*** Data extracts ***

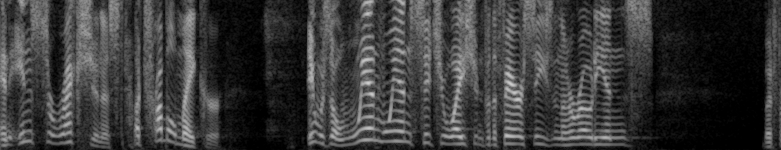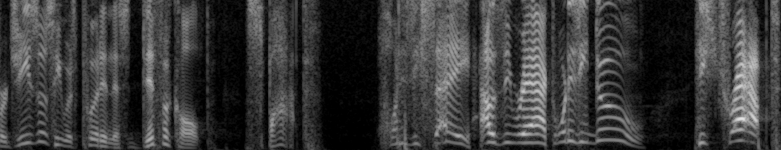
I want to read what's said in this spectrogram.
an insurrectionist, a troublemaker. It was a win win situation for the Pharisees and the Herodians. But for Jesus, he was put in this difficult spot. What does he say? How does he react? What does he do? He's trapped.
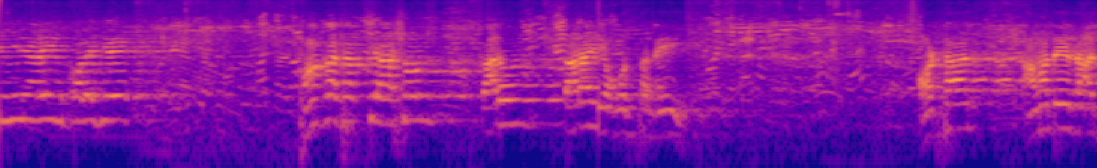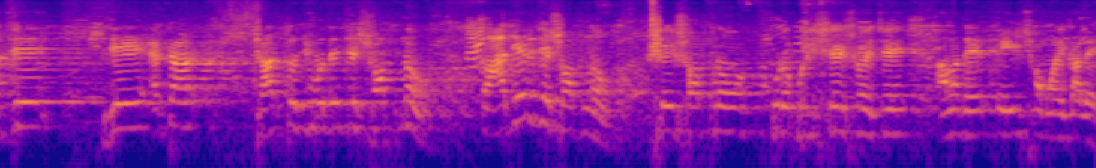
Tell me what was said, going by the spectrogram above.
ইঞ্জিনিয়ারিং কলেজে ফাঁকা থাকছে আসন, কারণ তারা এই অবস্থা নেই। অর্থাৎ আমাদের রাজ্যে যে একটা ছাত্র যুবদের যে স্বপ্ন কাজের যে স্বপ্ন, সেই স্বপ্ন পুরোপুরি শেষ হয়েছে আমাদের এই সময়কালে।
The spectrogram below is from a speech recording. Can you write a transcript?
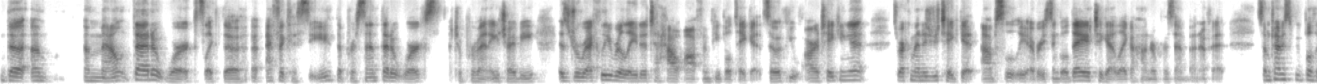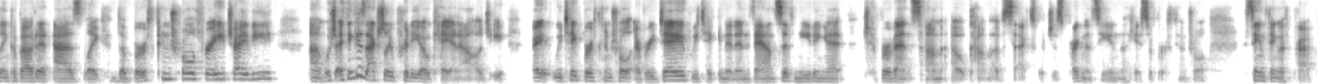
the um, amount that it works, like the uh, efficacy, the percent that it works to prevent HIV is directly related to how often people take it. So if you are taking it, it's recommended you take it absolutely every single day to get like 100% benefit. Sometimes people think about it as like the birth control for HIV, um, which I think is actually a pretty okay analogy, right? We take birth control every day. We take it in advance of needing it to prevent some outcome of sex, which is pregnancy in the case of birth control. Same thing with PrEP.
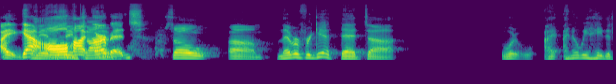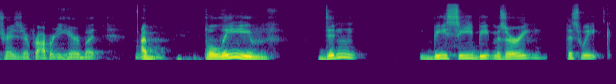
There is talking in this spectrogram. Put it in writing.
I, yeah, I mean, all hot time- garbage. So um, never forget that. Uh, what I, I know we hate the transitive property here, but I Mm-hmm. believe didn't BC beat Missouri this week?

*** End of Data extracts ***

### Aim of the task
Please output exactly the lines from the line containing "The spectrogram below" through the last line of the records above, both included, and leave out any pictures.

### Your response
The spectrogram below is from a speech recording. Can you write a transcript?
the um, amount that it works, like the uh, efficacy, the percent that it works to prevent HIV is directly related to how often people take it. So if you are taking it, it's recommended you take it absolutely every single day to get like 100% benefit. Sometimes people think about it as like the birth control for HIV, um, which I think is actually a pretty okay analogy, right? We take birth control every day. We take it in advance of needing it to prevent some outcome of sex, which is pregnancy in the case of birth control. Same thing with PrEP.
There is talking in this spectrogram. Put it in writing.
I, yeah, I mean, all hot time- garbage. So um, never forget that. Uh, what I, I know we hate the transitive property here, but I Mm-hmm. believe didn't BC beat Missouri this week?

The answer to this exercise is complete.